Castaldo, who had been released pursuant to § 3146, failed to appear at a hearing and a bench warrant was issued for his arrest. Before he was apprehended, the court issued an order that he appear at a second hearing concerning drug charges then pending against him. Notice of this hearing was served on his attorney. Castaldo failed to appear and was indicted for violating § 3150. We held that Castaldo became a fugitive when the bench warrant was issued and that, as a fugitive, he was no longer a person released pursuant to § 3146 and was not subject to prosecution for any failure to appear after the bench warrant was issued.
Burns, like Castaldo, became a fugitive after a bench warrant for his arrest was issued. Unlike Castaldo, however, Burns was indicted for a failure to appear that occurred before the bench warrant was issued. If Burns was released pursuant to § 3146, he can be prosecuted for failing to appear.

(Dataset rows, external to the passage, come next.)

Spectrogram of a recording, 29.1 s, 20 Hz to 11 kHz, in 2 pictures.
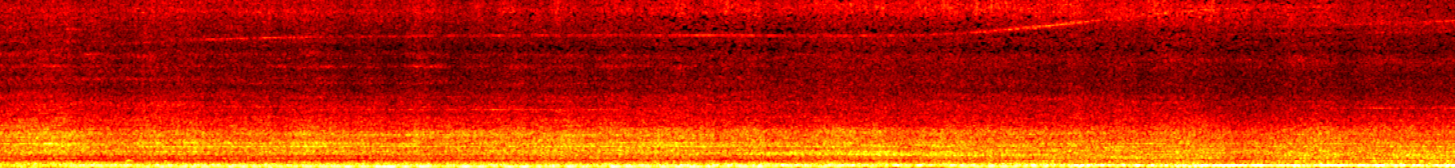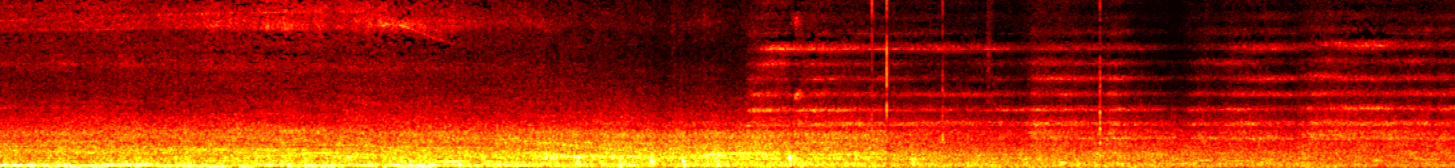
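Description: A CrossCountry Class 170 Turbostar diesel multiple unit runs past, its underfloor diesel engine droning steadily with rail noise. The drone fades out about two-thirds of the way through. Near the end a high-pitched metallic squeal of train wheels comes in.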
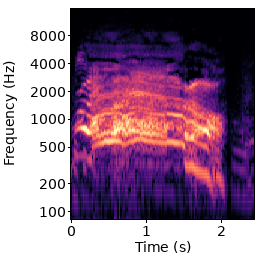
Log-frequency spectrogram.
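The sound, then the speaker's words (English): A person vocally imitates an angry bull's scream, one sustained harsh bellow lasting about two seconds that breaks off abruptly, followed by a faint trailing sound. “And and as I'm doing the chuckles, he screams over me, just like,”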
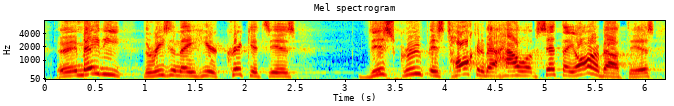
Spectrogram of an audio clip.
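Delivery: preaching to the congregation, urging them to act; preaching at full force. Acted. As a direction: challenge the church with urgency.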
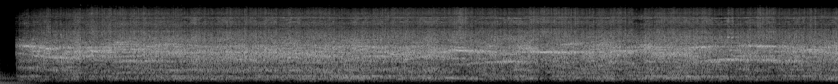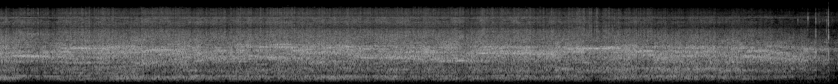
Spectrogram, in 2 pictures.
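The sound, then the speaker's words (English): A purported recording from a microphone sent down a borehole about 9 miles deep into the earth: a steady, harsh, unbroken roar with faint wavering high-pitched tones woven through it, holding at the same loudness for the whole stretch with no voices. “But they sent a microphone down there, and this is apparently the sounds of it that were heard.”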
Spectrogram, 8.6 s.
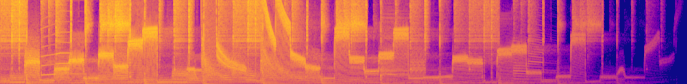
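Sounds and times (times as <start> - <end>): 
Analog Rytm drum machine with SH filter: 0.0 - 8.0.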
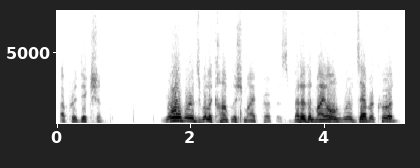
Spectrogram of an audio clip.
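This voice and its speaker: A man's voice: fairly high pitch, expressive, unhurried, no echo, low-quality recording. An actor playing a blunt, fiery and eloquent congressman from Massachusetts in a historical audio drama, earnest and wry, with formal, emphatic phrasing. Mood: earnest, persuasive.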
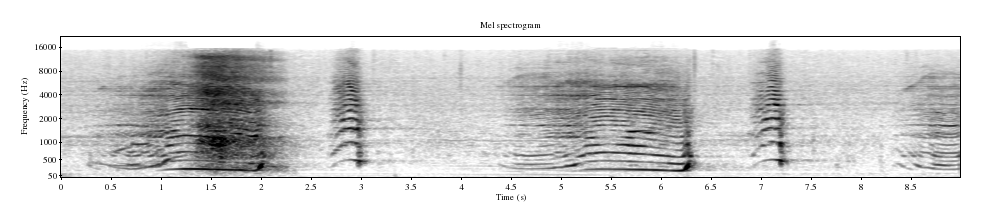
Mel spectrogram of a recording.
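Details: Whale song for communication, repeated pattern of long arching moans with noisy, roaring overtones, each followed by a short sharp upswept squeal, roughly every four seconds.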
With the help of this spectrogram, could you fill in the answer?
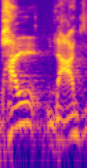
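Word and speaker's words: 발락: 아까는 발람이 라고 했죠 이 사람이 이름은 발 락 이에요 좀 발음이 좌타자 내면 헷갈립니다 선지자는 발라 미란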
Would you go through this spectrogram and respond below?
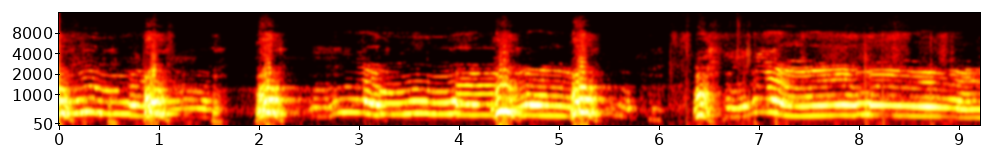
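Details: A 13-year-old Golden Retriever howls and moans in long, wavering, tonal phrases broken by short gaps, vocally demanding more petting while a Malamute objects; a few sharp sounds cut in between the howls.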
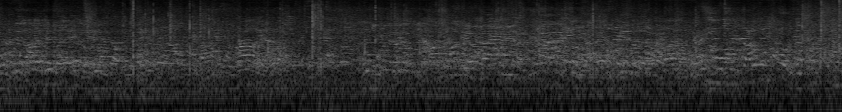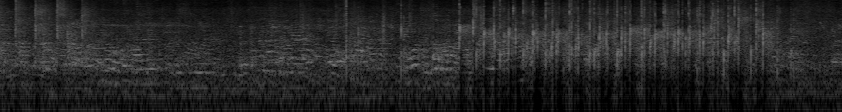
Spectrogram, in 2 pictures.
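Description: A tennis racket strikes a ball again and again.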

Rule 46(c) of the Federal Rules of Criminal Procedure provides that "(e) ligibility for release pending sentence ... shall be in accordance with 18 U.S.C. § 3148." Section 3148 provides that "(a) person ... who has been convicted of an offense and is ... awaiting sentence ... shall be treated in accordance with section 3146 unless the court ... believe(s) that no ... conditions of release will reasonably assure that the person will not flee or pose a danger to any other person or to the community." There is no other statutory authority for the release of convicted persons. When Burns was convicted the district court was empowered only to release him pursuant to § 3146 or to detain him.
Section 3146 authorized the Court to release Burns "on his personal recognizance or upon the execution of an unsecured appearance bond in an amount specified by the judicial officer," unless the court determined that such a release would not reasonably assure his appearance. The court's action in allowing Burns to leave on the same terms as under the summons and to return on the date set by the court, was a release on personal recognizance under the statute.
The terms of Burns' release were less well defined than they could have been. The form of personal recognizance release "on summons" undertaken by the district court was ill-advised. On the facts of this case, however, Burns was informed of the terms of his release and the consequences of a failure to reappear at the appointed time. Accordingly, though unnecessarily informal, the personal recognizance release met the requirements of the Act.
Since Burns was released pursuant to § 3146, the indictment should not have been dismissed.
Honorable James A. von der Heydt, Chief Judge, United States District Court for the District of Alaska, sitting by designation